_Task material_
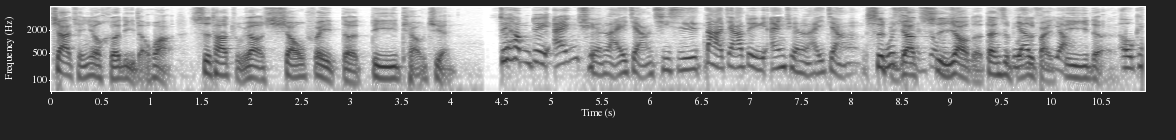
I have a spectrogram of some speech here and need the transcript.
价钱又合理的话，是它主要消费的第一条件。所以他们对安全来讲，其实大家对于安全来讲是比较次要的，但是不是摆第一的。OK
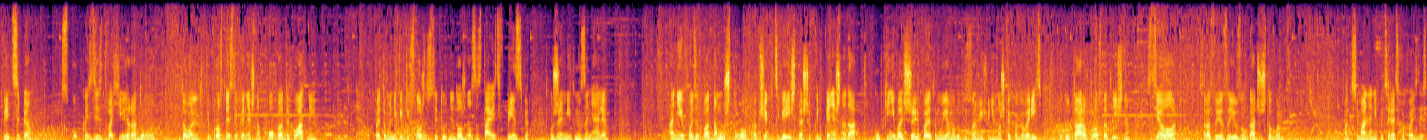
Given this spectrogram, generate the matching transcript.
В принципе, с Пока здесь два хиллера, думаю, довольно-таки просто, если, конечно, Пока адекватный. Поэтому никаких сложностей тут не должно составить. В принципе, уже мид мы заняли. Они ходят по одному, что вообще категорическая ошибка. Конечно, да, кубки небольшие, поэтому я могу тут с вами еще немножко и поговорить. Вот тут Тара просто отлично сделала. Сразу я заюзал гаджет, чтобы максимально не потерять хп здесь.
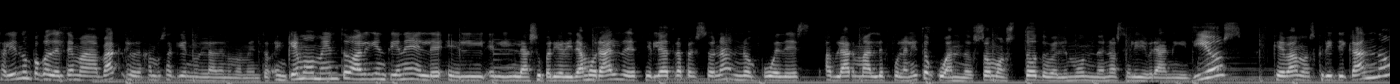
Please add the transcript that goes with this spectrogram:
Saliendo un poco del tema back, lo dejamos aquí en un lado en un momento. ¿En qué momento alguien tiene el- el- el- la superioridad moral de decirle a otra persona no puedes hablar mal de fulanito cuando somos todo el mundo, no se libra ni Dios, que vamos criticando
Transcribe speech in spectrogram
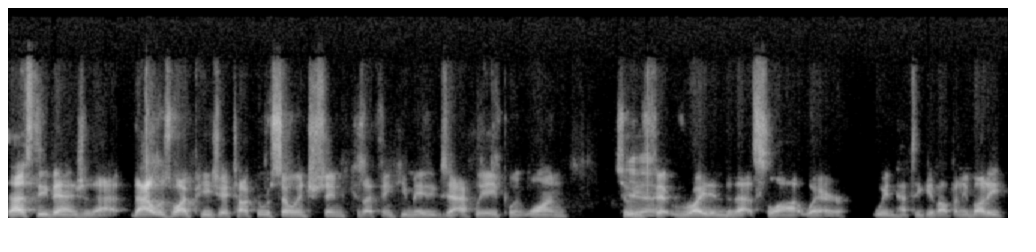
That's the advantage of that. That was why PJ Tucker was so interesting because I think he made exactly 8.1. So he fit right into that slot where we didn't have to give up anybody.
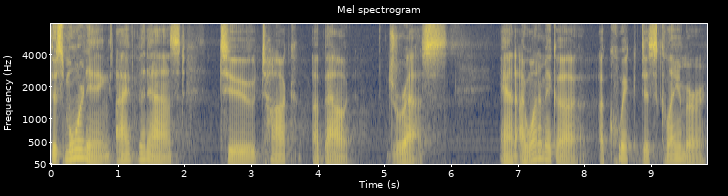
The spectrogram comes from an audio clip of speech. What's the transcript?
This morning, I've been asked to talk about dress. And I want to make a, a quick disclaimer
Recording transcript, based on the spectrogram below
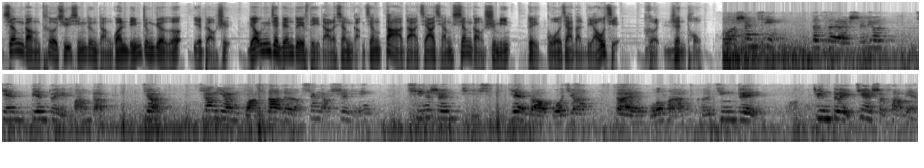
香港特区行政长官林郑月娥也表示，辽宁舰编队抵达了香港，将大大加强香港市民对国家的了解和认同。我深信，这次十六。兼编队访港，将将让广大的香港市民亲身体验到国家在国防和军队军队建设方面，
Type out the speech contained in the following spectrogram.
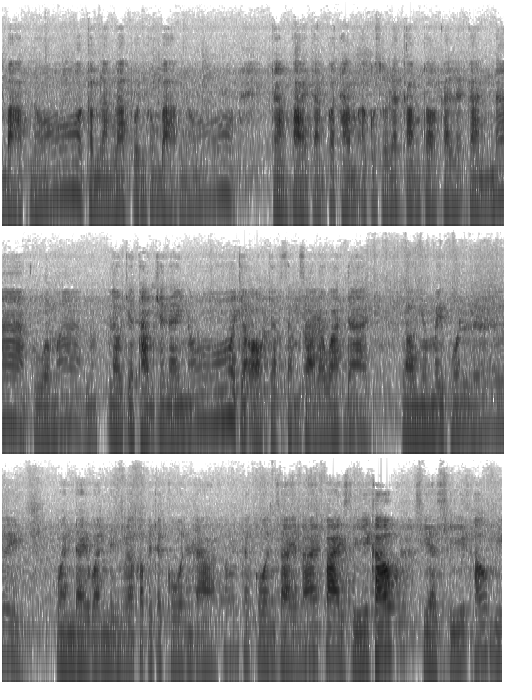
ำบาปเนาะกำลังรับผลของบาปเนาะต่างฝ่ายต่างก็ทำอกุศลกรรมต่อกันและกันน่ากลัวมากเนาะเราจะทำเช่นไหนเนาะจะออกจากสังสารวัฏได้ เรายังไม่พ้นเลย วันใดวันหนึ่งเราก็ไปตะโกนด่าเขาตะโกนใส่ร้ายป้ายสีเขาเสียสีเขามี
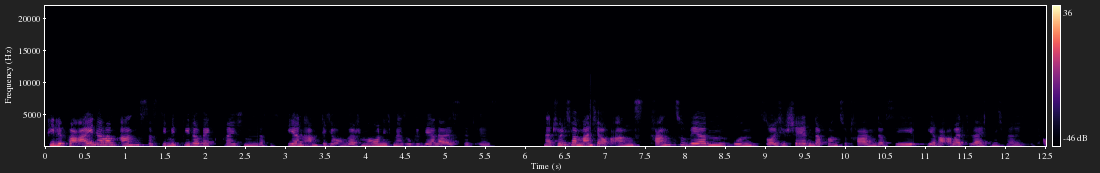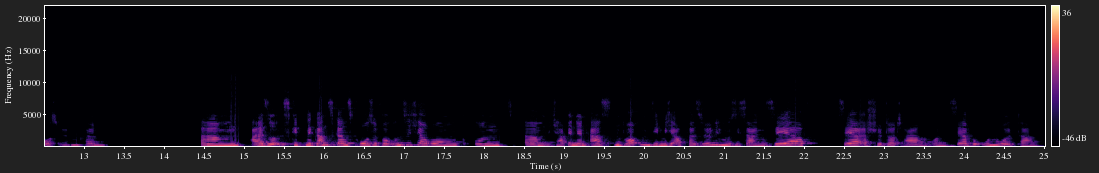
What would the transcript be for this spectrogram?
Viele Vereine haben Angst, dass die Mitglieder wegbrechen, dass das ehrenamtliche Engagement nicht mehr so gewährleistet ist. Natürlich haben manche auch Angst, krank zu werden und solche Schäden davon zu tragen, dass sie ihre Arbeit vielleicht nicht mehr richtig ausüben können. Ähm, also es gibt eine ganz, ganz große Verunsicherung und ähm, ich habe in den ersten Wochen, die mich auch persönlich, muss ich sagen, sehr, sehr erschüttert haben und sehr beunruhigt haben,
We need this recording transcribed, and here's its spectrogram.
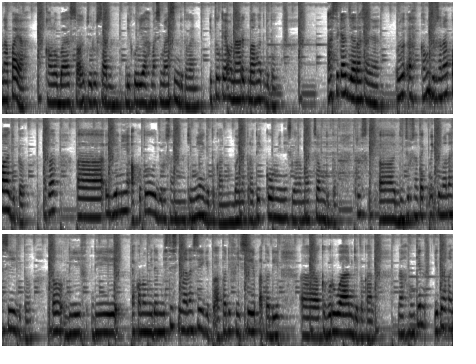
kenapa ya? Kalau bahas soal jurusan di kuliah masing-masing gitu kan. Itu kayak menarik banget gitu. Asik aja rasanya. Lu eh kamu jurusan apa? gitu. Atau eh iya nih aku tuh jurusan kimia gitu kan. Banyak praktikum ini segala macam gitu. Terus eh, di jurusan teknik gimana sih? gitu. Atau di di ekonomi dan bisnis gimana sih gitu. Atau di fisip atau di eh, keguruan gitu kan. Nah mungkin itu akan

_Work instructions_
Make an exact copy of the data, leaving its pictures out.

_Solved exercise_
I have a spectrogram of some speech here and need the transcript.
价钱又合理的话，是它主要消费的第一条件。所以他们对安全来讲，其实大家对于安全来讲是比较次要的，但是不是摆第一的。OK
Given this spectrogram, generate the matching transcript.
В принципе, с Пока здесь два хиллера, думаю, довольно-таки просто, если, конечно, Пока адекватный. Поэтому никаких сложностей тут не должно составить. В принципе, уже мид мы заняли. Они ходят по одному, что вообще категорическая ошибка. Конечно, да, кубки небольшие, поэтому я могу тут с вами еще немножко и поговорить. Вот тут Тара просто отлично сделала. Сразу я заюзал гаджет, чтобы максимально не потерять хп здесь.
Please add the transcript that goes with this spectrogram:
Saliendo un poco del tema back, lo dejamos aquí en un lado en un momento. ¿En qué momento alguien tiene el- el- el- la superioridad moral de decirle a otra persona no puedes hablar mal de fulanito cuando somos todo el mundo, no se libra ni Dios, que vamos criticando
Transcribe speech in spectrogram
That's the advantage of that. That was why PJ Tucker was so interesting because I think he made exactly 8.1. So he fit right into that slot where we didn't have to give up anybody.
The spectrogram comes from an audio clip of speech. What's the transcript?
This morning, I've been asked to talk about dress. And I want to make a, a quick disclaimer
Recording transcript, based on the spectrogram below
香港特区行政长官林郑月娥也表示，辽宁舰编队抵达了香港，将大大加强香港市民对国家的了解和认同。我深信，这次十六。兼编队访港，将将让广大的香港市民亲身体验到国家在国防和军队军队建设方面，
Type out the speech contained in the following spectrogram.
ำบาปเนาะกำลังรับผลของบาปเนาะต่างฝ่ายต่างก็ทำอกุศลกรรมต่อกันและกันน่ากลัวมากเนาะเราจะทำเช่นไหนเนาะจะออกจากสังสารวัฏได้ เรายังไม่พ้นเลย วันใดวันหนึ่งเราก็ไปตะโกนด่าเขาตะโกนใส่ร้ายป้ายสีเขาเสียสีเขามี
What would the transcript be for this spectrogram?
Viele Vereine haben Angst, dass die Mitglieder wegbrechen, dass das ehrenamtliche Engagement nicht mehr so gewährleistet ist. Natürlich haben manche auch Angst, krank zu werden und solche Schäden davon zu tragen, dass sie ihre Arbeit vielleicht nicht mehr richtig ausüben können. Ähm, also es gibt eine ganz, ganz große Verunsicherung und ähm, ich habe in den ersten Wochen, die mich auch persönlich, muss ich sagen, sehr, sehr erschüttert haben und sehr beunruhigt haben,
We need this recording transcribed, and here's its spectrogram.
kenapa ya? Kalau bahas soal jurusan di kuliah masing-masing gitu kan. Itu kayak menarik banget gitu. Asik aja rasanya. Lu eh kamu jurusan apa? gitu. Atau eh iya nih aku tuh jurusan kimia gitu kan. Banyak praktikum ini segala macam gitu. Terus eh, di jurusan teknik gimana sih? gitu. Atau di di ekonomi dan bisnis gimana sih gitu. Atau di fisip atau di eh, keguruan gitu kan. Nah mungkin itu akan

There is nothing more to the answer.